He was an influential neopagan witch, founder of the Museum of Witchcraft and friend of notorious occultist Aleister Crowley.
39) But we may wonder whether Hythlodaeus's presentation of their religious and social practices indicates merely a generally positive evaluation by More of the good that can be achieved outside Christianity, or is also a critique of humanist attempts to see a revival of learning as necessarily neopagan and perhaps an argument that an apparently ideal and Platonic Utopia must collapse into a self-seeking, self-satisfied, incoherent blend of Stoicizing Christianity with Epicureanism--at least as some of the humanists misunderstood Epicureanism.

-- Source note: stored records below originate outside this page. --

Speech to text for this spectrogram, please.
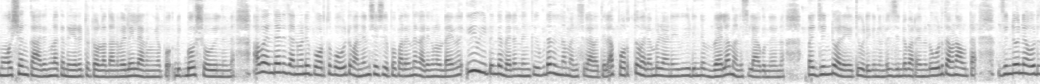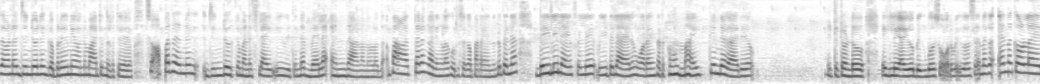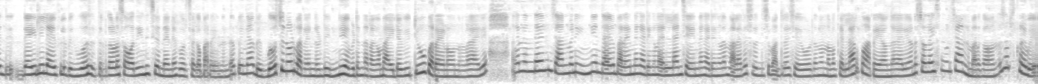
മോശം കാര്യങ്ങളൊക്കെ നേരിട്ടിട്ടുള്ളതാണ് വെളിയിൽ ഇറങ്ങിയപ്പോൾ ബിഗ് ബോസ് ഷോയിൽ നിന്ന്. അപ്പോൾ എന്തായാലും ജന്മണി പുറത്ത് പോയിട്ട് വന്നതിന് ശേഷം ഇപ്പോൾ പറയുന്ന കാര്യങ്ങളുണ്ടായിരുന്നു ഈ വീടിന്റെ വില നിങ്ങൾക്ക് ഇവിടെ നിന്നാൽ മനസ്സിലാകത്തില്ല പുറത്ത് വരുമ്പോഴാണ് ഈ വീടിന്റെ വില മനസ്സിലാകുന്നതെന്ന്. അപ്പോൾ ജിൻഡു അത് ഏറ്റുപിടിക്കുന്നുണ്ട്. ജിൻഡു പറയുന്നുണ്ട് ഒരു തവണ ഔട്ട് ജിൻഡുവിനെ ഒരു തവണ ജിൻഡുവിനെയും ഗബ്രീനെ ഒന്ന് മാറ്റി നിർത്തി നിർത്തുകയോ സോ അപ്പോൾ തന്നെ ജിൻഡുക്ക് മനസ്സിലായി ഈ വീട്ടിന്റെ വില എന്താണെന്നുള്ളത്. അപ്പോൾ അത്തരം കാര്യങ്ങളെക്കുറിച്ചൊക്കെ പറയുന്നുണ്ട്. പിന്നെ ഡെയിലി ലൈഫിൽ വീട്ടിലായാലും ഉറങ്ങി കിടക്കുമ്പോൾ മൈക്കിന്റെ കാര്യം ഇട്ടിട്ടുണ്ടോ. ഇല്ല അയ്യോ Bigg Boss or Bigg Boss എന്നൊക്കെ എന്നൊക്കെ ഉള്ള ഡെയിലി ലൈഫിൽ ബിഗ് ബോസ് ഇത്രത്തോളം സ്വാധീനിച്ചു എന്നതിനെ കുറിച്ചൊക്കെ പറയുന്നുണ്ട്. പിന്നെ ബിഗ് ബോസിനോട് പറയുന്നുണ്ട് ഇനി എവിടെ നിന്ന് ഇറങ്ങുമ്പോൾ ഐ ലവ് യു ടു പറയണോ എന്നുള്ള കാര്യം. അങ്ങനെ എന്തായാലും ജാൻമണി ഇനി എന്തായാലും പറയുന്ന കാര്യങ്ങളെല്ലാം ചെയ്യുന്ന കാര്യങ്ങളും വളരെ ശ്രദ്ധിച്ച് മാത്രമേ ചെയ്യുള്ളൂ എന്ന് നമുക്ക് എല്ലാവർക്കും അറിയാവുന്ന കാര്യമാണ്. സോ നിങ്ങൾ ചാനൽ മറക്കാവുന്ന സബ്സ്ക്രൈബ് ചെയ്യുക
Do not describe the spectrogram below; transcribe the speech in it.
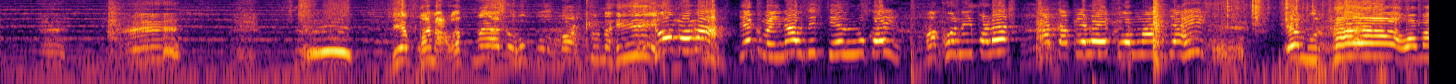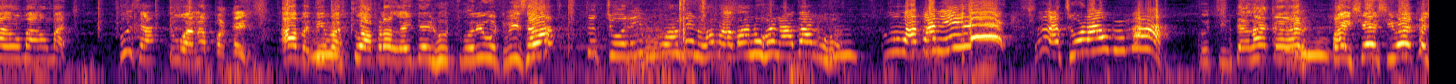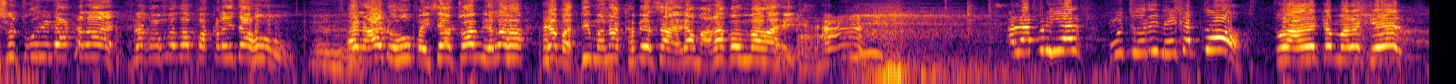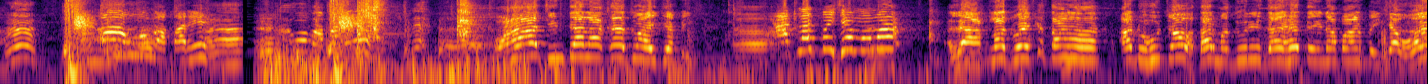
બે ફોન હાલતમાં આ તો હું વાંચતું નહીં જો મામા એક મહિના સુધી તેલનું કઈ હખો નહીં પડે આ તપેલો એક કોમમાં આવી જાહી એ મૂર્ખા ઓમાં ઓમાં ઓમાં શું છે? તું આને પકડ. આ બધી વસ્તુ આપણે લઈ જઈને હું ચોરી ઉઠવી છે? તો ચોરી મોમે નો આવવાનું હે ને આવવાનું હે તું વાતા ને છોડાવ મમ્મા તું ચિંતા ના કર. પૈસા સિવાય કશું ચોરી ના કરાય. ને કોમાં તો પકડાઈ જાહું અને આ ડોહું પૈસા ચો મેલે? હે, એ બધી મને ખબર છે. અરે મારા કોમ વાળા હે. અલે પણ યાર હું ચોરી નહીં કરતો. તું આવે છો મારા ઘેર હા? આ ઓ બાપા રે આ, બાપા રે ઓણા ચિંતા ના કર તું આવી ગયા પૈસા આટલા જ પૈસા મામા? એટલે આટલા જ હોય કે તાણ આ ડુહુ ચો વધારે મજૂરી જાય હે તે એના પાસે પૈસા હોય?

The celebration stretches back to the pagan festival of Beltane and falls exactly half a year on from November 1, which also marks various neopagan festivals.
On the night of his initiation into his father's neopagan Asatru group (a modern incarnation of a pre-Christian Nordic religion), Sune Frandsen, 15 years old and eager to be part of this secret band of brothers, disappears into the forest.
New Age, Neopagan, and New Religious Movements: Alternative Spirituality in Contemporary America.
The first section of this book explores nonviolence concepts in spiritual and religious traditions, with chapters focusing on Jewish, Hindu, Buddhist, Zoroastrian, Christian, Muslim, Sikh, Baha'i, Western Neopagan, Japanese Shinto, and Western Atheist/Humanist doctrines of nonviolence.
If one was coming of age in the contemporary neopagan movement in America, at least one of her books would have been obligatory on one's bookshelf; among the numerous, notable volumes that are her legacy one will find Women in Myth and Legend (1981), Seasons of the Witch: Poetry and Songs to the Goddess (1992), The Goddess Path: Myths, Invocations, and Rituals (1999), The Encyclopedia of Celtic Myth and Folklore (2004), and finally, Magical Gardens: Cultivating Soil & Spirit (2012).
There is a revolution among the Pagan and Witchcraft communities, a movement away from prescribed ritual and neopagan practices and a reaching back toward what Foxwood says is in the heart of any true witch: a thundering call deep within their very blood to become a healer, a reckoner, a protector of magical arts, and a guardian of the wild woods.
They lied about God, for they were either militantly atheistic in nature or neopagan in character.
He acknowledges Tolkien's use of pagan Norse tales and mythology, but concludes that the mythology is not a neopagan tale.
I will then discuss the revival of Druidry (also known as Druidism) within the context of Neopagan earth worship, and provide an overview of ADF Druid beliefs and practices, including their ritual structure.